Task statement: I need the lines from the one holding "What are the words in this spectrogram?" to the last line of the data below repeated exactly, both included, without pictures.

Records for the exercise:
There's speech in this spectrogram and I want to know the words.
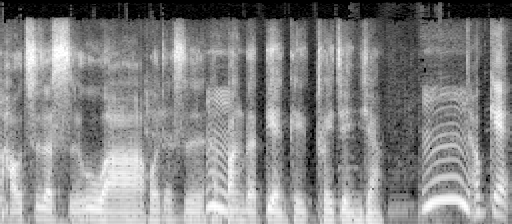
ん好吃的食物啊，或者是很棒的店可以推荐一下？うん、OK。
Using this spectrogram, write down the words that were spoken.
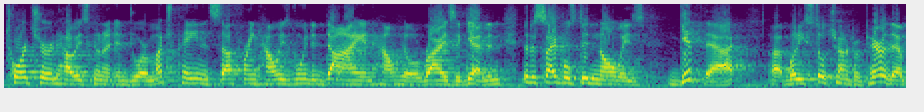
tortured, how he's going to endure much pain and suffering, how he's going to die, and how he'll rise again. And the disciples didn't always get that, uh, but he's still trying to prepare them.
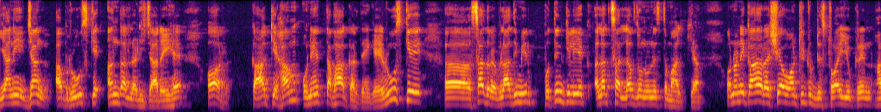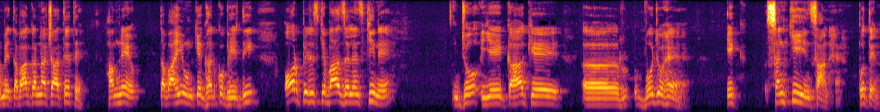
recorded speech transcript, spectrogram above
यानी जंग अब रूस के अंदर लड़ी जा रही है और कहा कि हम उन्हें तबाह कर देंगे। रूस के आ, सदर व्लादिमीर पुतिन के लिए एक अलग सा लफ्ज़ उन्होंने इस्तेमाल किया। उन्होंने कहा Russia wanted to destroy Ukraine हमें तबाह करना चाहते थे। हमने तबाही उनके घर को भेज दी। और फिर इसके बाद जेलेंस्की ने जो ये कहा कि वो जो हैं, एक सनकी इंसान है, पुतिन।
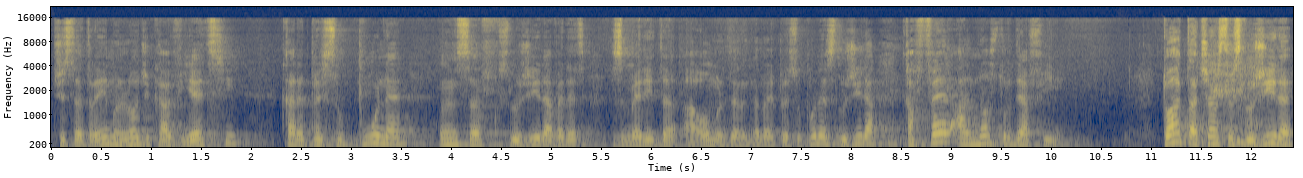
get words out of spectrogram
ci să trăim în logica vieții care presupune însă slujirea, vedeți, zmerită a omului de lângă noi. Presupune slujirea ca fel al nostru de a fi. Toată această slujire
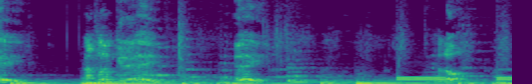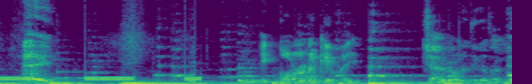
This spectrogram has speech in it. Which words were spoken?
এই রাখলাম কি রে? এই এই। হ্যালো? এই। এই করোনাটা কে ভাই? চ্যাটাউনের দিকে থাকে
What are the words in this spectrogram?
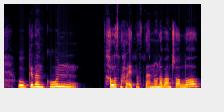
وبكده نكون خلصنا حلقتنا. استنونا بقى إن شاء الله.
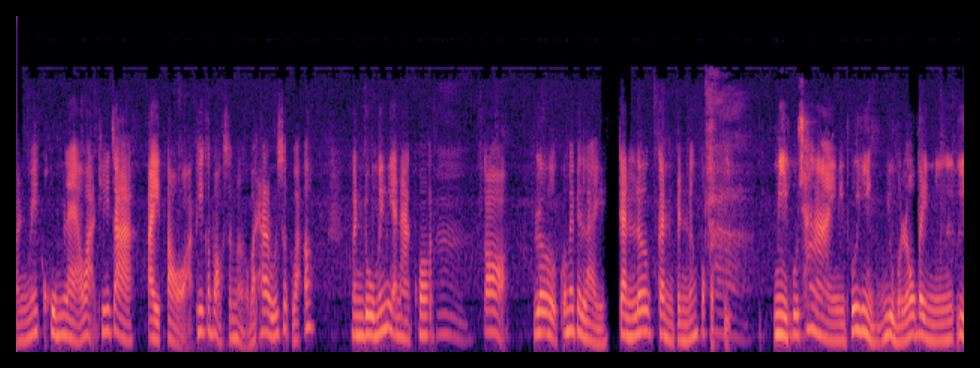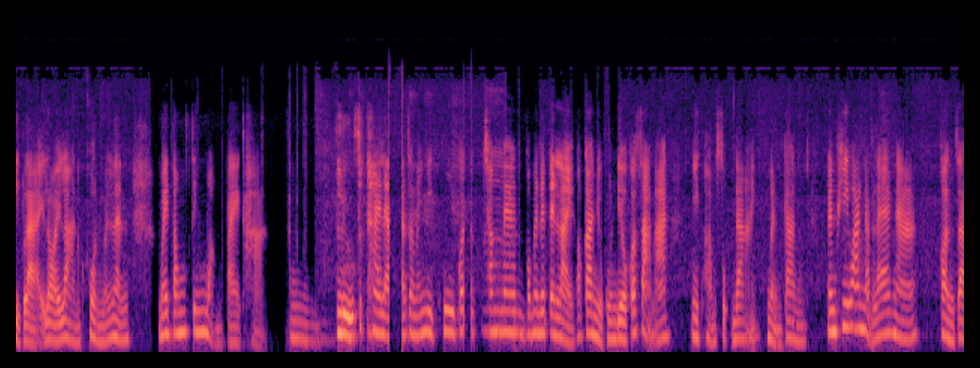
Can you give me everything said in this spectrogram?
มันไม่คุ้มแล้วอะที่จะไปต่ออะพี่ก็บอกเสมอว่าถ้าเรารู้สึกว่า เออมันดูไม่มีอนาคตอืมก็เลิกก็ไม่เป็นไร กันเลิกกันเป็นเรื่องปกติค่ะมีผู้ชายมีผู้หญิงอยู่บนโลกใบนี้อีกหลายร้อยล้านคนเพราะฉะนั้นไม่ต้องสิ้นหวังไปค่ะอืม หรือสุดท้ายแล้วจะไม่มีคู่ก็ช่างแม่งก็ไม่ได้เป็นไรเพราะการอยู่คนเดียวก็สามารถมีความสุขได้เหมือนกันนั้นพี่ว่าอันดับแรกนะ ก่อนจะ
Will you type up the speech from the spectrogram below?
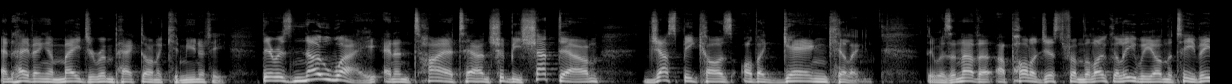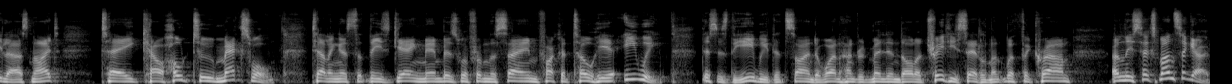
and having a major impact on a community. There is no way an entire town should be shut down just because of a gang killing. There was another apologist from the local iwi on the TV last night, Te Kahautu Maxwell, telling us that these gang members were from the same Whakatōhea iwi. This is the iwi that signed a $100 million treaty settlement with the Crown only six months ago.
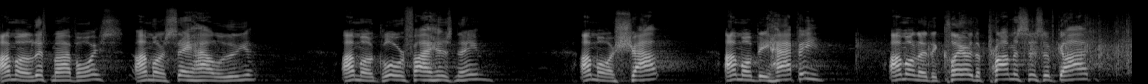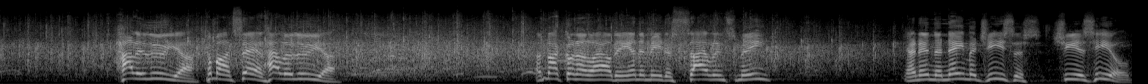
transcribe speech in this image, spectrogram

Finished task:
What are the words in this spectrogram?
وبكده نكون خلصنا حلقتنا. استنونا بقى إن شاء الله.
Can you give me everything said in this spectrogram?
มันไม่คุ้มแล้วอะที่จะไปต่ออะพี่ก็บอกเสมอว่าถ้าเรารู้สึกว่า เออมันดูไม่มีอนาคตอืมก็เลิกก็ไม่เป็นไร กันเลิกกันเป็นเรื่องปกติค่ะมีผู้ชายมีผู้หญิงอยู่บนโลกใบนี้อีกหลายร้อยล้านคนเพราะฉะนั้นไม่ต้องสิ้นหวังไปค่ะอืม หรือสุดท้ายแล้วจะไม่มีคู่ก็ช่างแม่งก็ไม่ได้เป็นไรเพราะการอยู่คนเดียวก็สามารถมีความสุขได้เหมือนกันนั้นพี่ว่าอันดับแรกนะ ก่อนจะ
Will you type up the speech from the spectrogram below?
and having a major impact on a community. There is no way an entire town should be shut down just because of a gang killing. There was another apologist from the local iwi on the TV last night, Te Kahautu Maxwell, telling us that these gang members were from the same Whakatōhea iwi. This is the iwi that signed a $100 million treaty settlement with the Crown only six months ago.
transcribe speech in this image, spectrogram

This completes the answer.